- REQUIREMENT: The required output is the exact run of lines in the listing below from the line holding "The spectrogram comes" through the line holding "Word and speaker's", with no pictures.

====== DATA FOR THIS TASK ======

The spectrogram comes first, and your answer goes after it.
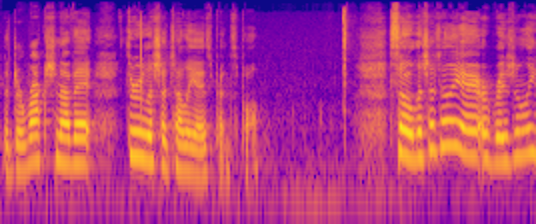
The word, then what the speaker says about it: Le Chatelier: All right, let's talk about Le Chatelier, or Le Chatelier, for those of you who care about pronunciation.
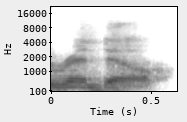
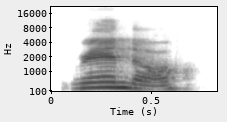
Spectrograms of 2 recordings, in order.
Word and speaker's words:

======
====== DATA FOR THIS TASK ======

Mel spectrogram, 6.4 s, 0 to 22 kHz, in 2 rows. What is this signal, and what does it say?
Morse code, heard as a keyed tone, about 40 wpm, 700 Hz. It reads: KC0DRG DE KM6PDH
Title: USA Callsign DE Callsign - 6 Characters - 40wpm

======

- ANSWER BOX:
The spectrogram comes first, and your answer goes after it.
The word, then what the speaker says about it: Le Chatelier: All right, let's talk about Le Chatelier, or Le Chatelier, for those of you who care about pronunciation.
Spectrograms of 2 recordings, in order.
Word and speaker's words:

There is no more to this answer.